Let us assume that eq. (\ref{eq:discrete} ) holds. Then in terms of the basis functions it becomes

$\langle\sigma_{i},\star\tilde{\phi}_{j}\rangle\langle\tilde{\sigma}^{j},\star\phi^{k}\rangle=\delta_{i}^{k}$

The basis functions by their own definition must satisfy

$\langle\sigma_{i},\phi^{j}\rangle=\delta_{i}^{j}=\langle\tilde{\sigma}^{j},\tilde{\phi}_{i}\rangle$

Additionally, we desire the dual basis functions to be linear combinations of the hodge-star of the primal ones, therefore

$$$\tilde{\phi}_{k}=A_{kn}\star\phi^{n}\label{eq:linearity}$$$

where the matrix $$\mathbf{A}$$ represents the transform between the two basis sets. The hodge star is required in order for the dual basis functions to correspond to the correct simplex dimensions.

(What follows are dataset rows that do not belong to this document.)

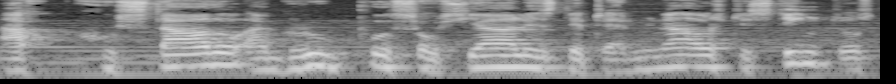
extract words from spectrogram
ajustado a grupos sociales determinados, distintos,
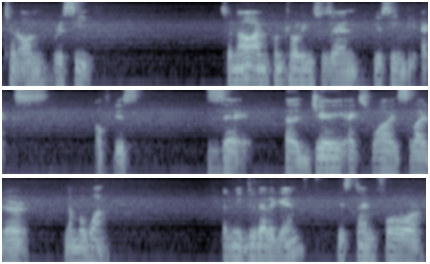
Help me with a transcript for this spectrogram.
turn on receive. So now I'm controlling Suzanne using the X of this Z uh, JXY slider number one. Let me do that again this time for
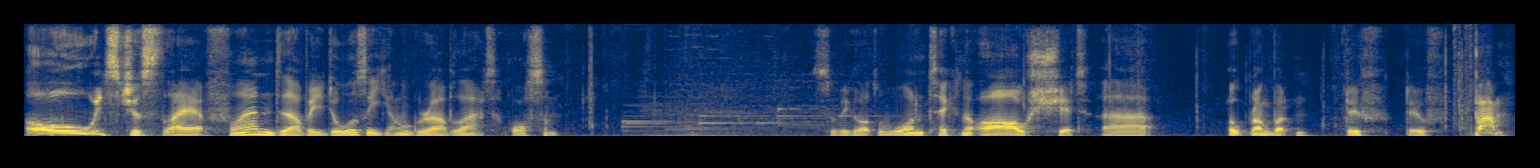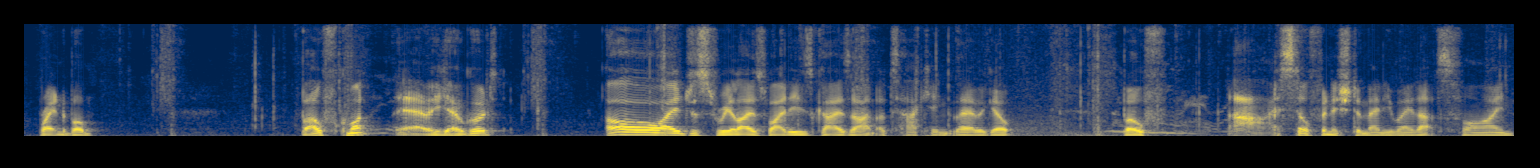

For example if we take the basis functions for 0-forms in 2d corresponding to vertices, the dual basis functions must correspond to the corresponding elements on the dual mesh wich are faces, and therefore must be 2-forms.

The following sequence of equations are equivalent

\begin{split}\begin{aligned} \langle\sigma_{i},\star\tilde{\phi}_{j}\rangle\langle\tilde{\sigma}^{j},\star\phi^{k}\rangle & =\delta_{i}^{k}\\ A_{jn}\langle\sigma_{i},\star\star\phi^{n}\rangle\langle\tilde{\sigma}^{j},\star\phi^{k}\rangle & =\delta_{i}^{k}\\ A_{jn}\delta_{i}^{n}\langle\tilde{\sigma}^{j},\star\phi^{k}\rangle & =\delta_{i}^{k}\\ A_{ji}\langle\tilde{\sigma}^{j},\star\phi^{k}\rangle & =\delta_{i}^{k}\\ A_{ji}H^{jk} & =\delta_{i}^{k}\\ A_{ki}H^{kj} & =\delta_{i}^{j}\quad(k\leftrightarrow j)\end{aligned}\end{split}

and for eq. (\ref{eq:linearity} )

\begin{split}\begin{aligned} \langle\tilde{\sigma}^{j},\tilde{\phi}_{i}\rangle & =\delta_{i}^{j}\\ A_{ik}\langle\tilde{\sigma}^{j},\star\phi^{k}\rangle & =\delta_{i}^{j}\\ A_{ik}H^{jk} & =\delta_{i}^{j}\end{aligned}\end{split}

In matrix form

$\mathbf{A}^{T}\mathbf{H}=\mathbf{Id}=\mathbf{A}\mathbf{H}^{T}$

and since $$\mathbf{H}$$ is of full rank, this implies that

$\mathbf{A}^{T}=\mathbf{H}^{-1}$

We have shown that eq. (\ref{eq:discrete} ) (the Hodge star and its dual are exact inverses) and eq. (\ref{eq:linearity} ) (dual basis functions are linear combinations of primal ones) are completely consistent with each other (can it be shown that one implies the other?).

Therefore, the primal basis functions $$\phi$$ and the dual simplices $$\tilde{\sigma}$$ completely determine the dual basis functions, and they are implicitly given by

$\tilde{\phi}_{i}H^{ij}=\star\phi^{j}$

or

$\tilde{\phi}_{i}\,\langle\tilde{\sigma}^{i},\star\phi^{j}\rangle=\star\phi^{j}$